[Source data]

..............................

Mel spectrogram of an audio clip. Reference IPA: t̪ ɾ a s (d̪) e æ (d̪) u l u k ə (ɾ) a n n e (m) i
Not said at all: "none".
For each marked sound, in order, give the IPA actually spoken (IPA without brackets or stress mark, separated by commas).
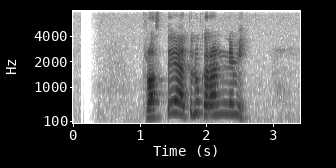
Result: t̪, t̪, ɾ, m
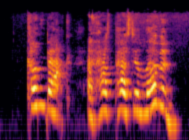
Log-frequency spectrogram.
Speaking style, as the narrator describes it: they cried

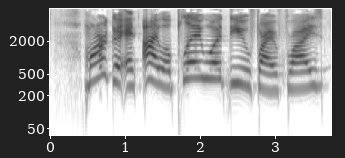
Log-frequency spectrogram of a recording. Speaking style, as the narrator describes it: Daniel giggled

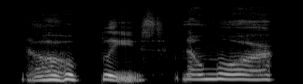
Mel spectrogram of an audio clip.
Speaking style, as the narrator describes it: Kyle muttered

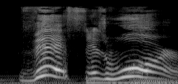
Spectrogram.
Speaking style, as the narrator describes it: Octavian yelled

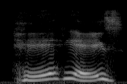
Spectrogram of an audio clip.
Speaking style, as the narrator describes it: chuckled the old man

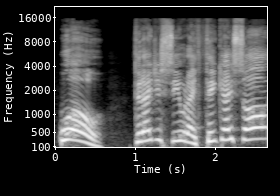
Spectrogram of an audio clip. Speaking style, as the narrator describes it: somebody from the other room yelling

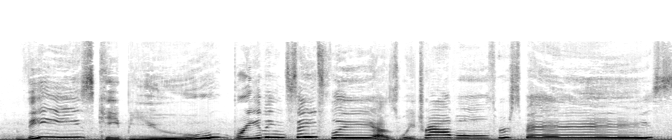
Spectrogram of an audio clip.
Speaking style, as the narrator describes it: Taylor hollered

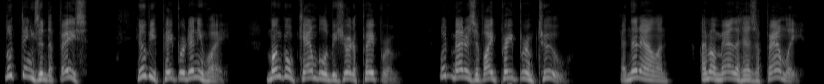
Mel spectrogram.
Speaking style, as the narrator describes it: cried James

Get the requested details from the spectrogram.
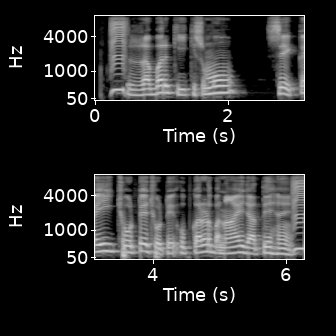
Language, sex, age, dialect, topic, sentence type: Hindi, male, 18-24, Awadhi Bundeli, agriculture, statement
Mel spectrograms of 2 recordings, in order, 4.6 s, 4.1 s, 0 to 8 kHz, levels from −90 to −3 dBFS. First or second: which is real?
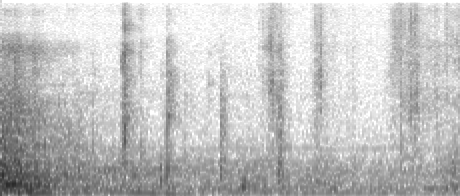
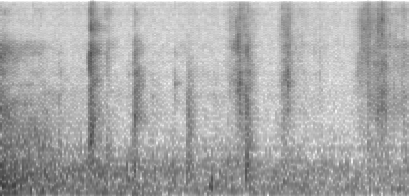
first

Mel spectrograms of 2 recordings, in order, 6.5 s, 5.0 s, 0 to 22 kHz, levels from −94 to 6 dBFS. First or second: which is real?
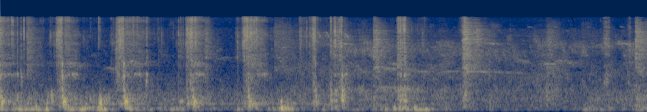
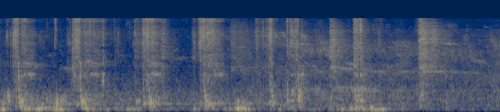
first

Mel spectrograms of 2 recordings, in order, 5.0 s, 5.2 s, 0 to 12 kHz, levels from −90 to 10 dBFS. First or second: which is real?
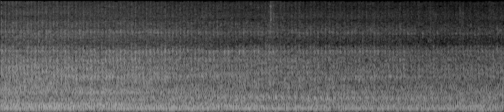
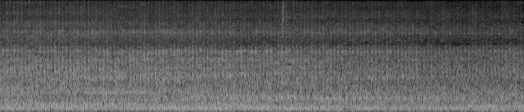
second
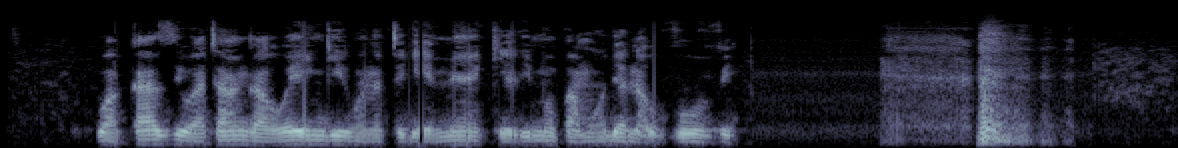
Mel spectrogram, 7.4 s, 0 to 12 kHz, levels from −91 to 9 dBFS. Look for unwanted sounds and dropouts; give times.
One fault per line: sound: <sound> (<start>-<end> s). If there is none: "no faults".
sound: laugh (5.5-6.7 s)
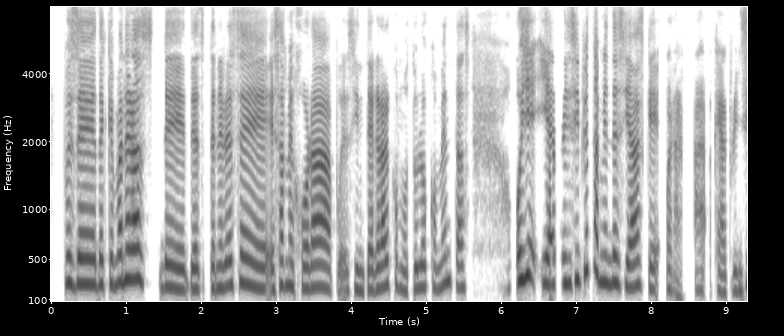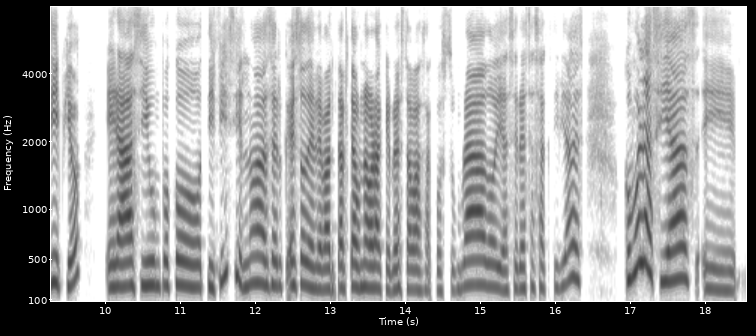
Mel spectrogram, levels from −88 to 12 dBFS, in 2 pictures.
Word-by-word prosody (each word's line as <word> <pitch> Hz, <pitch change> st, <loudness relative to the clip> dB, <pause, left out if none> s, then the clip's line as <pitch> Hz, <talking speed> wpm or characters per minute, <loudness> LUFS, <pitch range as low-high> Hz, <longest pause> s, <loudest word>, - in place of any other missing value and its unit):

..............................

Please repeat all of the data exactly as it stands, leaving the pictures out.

Mel spectrogram of an audio clip. Reference IPA: t̪ ɾ a s (d̪) e æ (d̪) u l u k ə (ɾ) a n n e (m) i
Not said at all: "none".
For each marked sound, in order, give the IPA actually spoken (IPA without brackets or stress mark, separated by commas).
Result: t̪, t̪, ɾ, m
Log-frequency spectrogram.
Speaking style, as the narrator describes it: they cried

Log-frequency spectrogram of a recording. Speaking style, as the narrator describes it: Daniel giggled

Mel spectrogram of an audio clip.
Speaking style, as the narrator describes it: Kyle muttered

Spectrogram.
Speaking style, as the narrator describes it: Octavian yelled

Spectrogram of an audio clip.
Speaking style, as the narrator describes it: chuckled the old man

Spectrogram of an audio clip. Speaking style, as the narrator describes it: somebody from the other room yelling

Spectrogram of an audio clip.
Speaking style, as the narrator describes it: Taylor hollered

Mel spectrogram.
Speaking style, as the narrator describes it: cried James

Get the requested details from the spectrogram.
Language, sex, age, dialect, topic, sentence type: Hindi, male, 18-24, Awadhi Bundeli, agriculture, statement
Mel spectrograms of 2 recordings, in order, 4.6 s, 4.1 s, 0 to 8 kHz, levels from −90 to −3 dBFS. First or second: which is real?
first

Mel spectrograms of 2 recordings, in order, 6.5 s, 5.0 s, 0 to 22 kHz, levels from −94 to 6 dBFS. First or second: which is real?
first

Mel spectrograms of 2 recordings, in order, 5.0 s, 5.2 s, 0 to 12 kHz, levels from −90 to 10 dBFS. First or second: which is real?
second
Mel spectrogram, 7.4 s, 0 to 12 kHz, levels from −91 to 9 dBFS. Look for unwanted sounds and dropouts; give times.
One fault per line: sound: <sound> (<start>-<end> s). If there is none: "no faults".
sound: laugh (5.5-6.7 s)
Mel spectrogram, levels from −88 to 12 dBFS, in 2 pictures.
Word-by-word prosody (each word's line as <word> <pitch> Hz, <pitch change> st, <loudness relative to the clip> dB, <pause, left out if none> s, then the clip's line as <pitch> Hz, <talking speed> wpm or characters per minute, <loudness> LUFS, <pitch range as low-high> Hz, <longest pause> s, <loudest word>, - in place of any other missing value and its unit):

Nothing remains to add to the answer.